I received three free PDFs to review from Author Jameela Ho for my honest opinion. And the verdict is that this collection is a compelling parenting guide. Because I’m also a Love and Relationship Adviser, I think the methods laid out by sister Jameela Ho can also be applied to our marriages insha’Allah.
I started my review backward. By that, I mean I started reading the workbook first. Then, I read the Muslim Parenting Journal. And finally, I read the actual book. Normally, people read these the other way around. It doesn’t matter to me. What matters is that this method worked for me and I was able to get the benefits of the knowledge she passed down to me alhamdullilah.
So the Workbook is about 27 pages and it will give you many tips before you resort to corporal punishment if must go there as a parent.
The Journal is about 42 pages. It includes plenty of space for you to write down the way you will implement your parenting skills after it gives you hadiths sherif, quotes or proverbs for each of the 19 strategies of better parenting. This is also a great writing prompt for parents to reflect on past and future actions.
Below is the summary of the 19 techniques for better parenting.
Finally, the actual book ‘How To Guide Children’s Behavior (From an Islamic Perspective)’ of about 37 pages goes deeper and coaches us on how to act and say things to our children. It makes us realize that it’s not what we say that have an impact on our children. It’s how and the way we say it.

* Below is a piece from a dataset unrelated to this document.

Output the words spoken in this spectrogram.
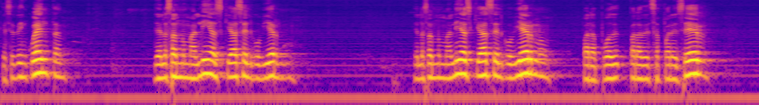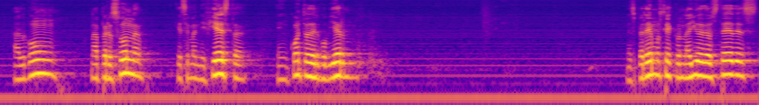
que se den cuenta de las anomalías que hace el gobierno, de las anomalías que hace el gobierno para, para desaparecer alguna persona que se manifiesta en contra del gobierno. Esperemos que con la ayuda de ustedes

I definitely recommend it to any parent who needs a fresh start with challenging children.
Thank you for reading.